As many countries around the world continue to grapple with their first wave of infections, our nearest neighbour New Zealand appears to have suppressed the virus, and one could be forgiven for hoping that Australia would be able to emulate their success.
Notwithstanding the scenario that I discussed in my previous article around a potential second wave in 2020, there was a reasonable chance that with vigilance and proper adherence to hygiene and social distancing protocols, we could have been spared further impact from Covid-19 for the balance of 2020. Sadly, this has not eventuated with leakage of overseas-acquired infections leading to local transmission.
Victoria: At the peak
We have seen some of the highest daily new case totals recorded over the past week, as well as significant volatility day-to-day (as the testing and reporting of new cases attempts to keep up). Nevertheless, the 7-day rolling average on the daily new case totals provides some evidence that the rate of transmission has slowed since mid-July. On the face of this evidence, Victoria appears to have already experienced the brunt of the second wave, and having re-entered stage 3 lockdown in early July, daily new cases can reasonably be expected to slow considerably.

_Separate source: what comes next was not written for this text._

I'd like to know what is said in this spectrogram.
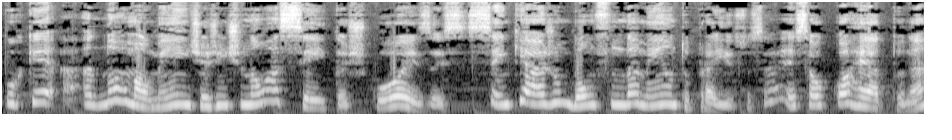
Porque uh, normalmente a gente não aceita as coisas sem que haja um bom fundamento para isso. Esse é, esse é, o correto, né?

One scenario generated using our model assumes that Victoria has now seen the peak of new cases (reported on 27 July), although the rolling average is projected to increase for a few more days as daily case totals begin to taper off. The implication of this ‘best-guess’ scenario is that the second wave has taken about three weeks to go from the implementation of lockdown to the peak – which is about three times the duration it took during the first wave.
The larger number of cases this time around will mean that it will take longer for daily new case totals to reduce to a more manageable level. If we assume that cases taper off at a similar rate to that observed during the first wave (as shown above), our model projects that Victoria will only fall below 50 new cases per day during the second half of August. It seems highly likely that the six week duration proposed for stage 3 lockdown will be served in full, possibly extending towards the end of August.
New South Wales: Too early to tell
Concerns have rightfully been raised about the spread of infections in New South Wales and also whether it took too long to close the borders. These concerns are supported by some evidence – the number of new locally-acquired cases started to track up around mid-July (it is worth noting that daily new case totals reported in the media typically include overseas-acquired cases). However, daily new cases over the past week have yet to continue the upwards trajectory, meaning that NSW has a chance of keeping the spread in check.
Can a lockdown be avoided? Current reliances are on high degrees of compliance around social distancing and hygiene protocols, as well as swift suppression of localised clusters through testing and tracing; but will this be enough? The scenario shown above assumes that there will be success and daily new case totals will reduce without entering into lockdown, albeit at a slower rate than that observed for NSW when it receded from the peak of the first wave.
Nevertheless, one could easily consider this an optimistic scenario, and one which could quite easily take a sharp turn for the worst. It’s clear that during the weeks ahead we will need to accept high degrees of personal responsibility and be hyper-vigilant.
Matthew Tiong, Senior Consultant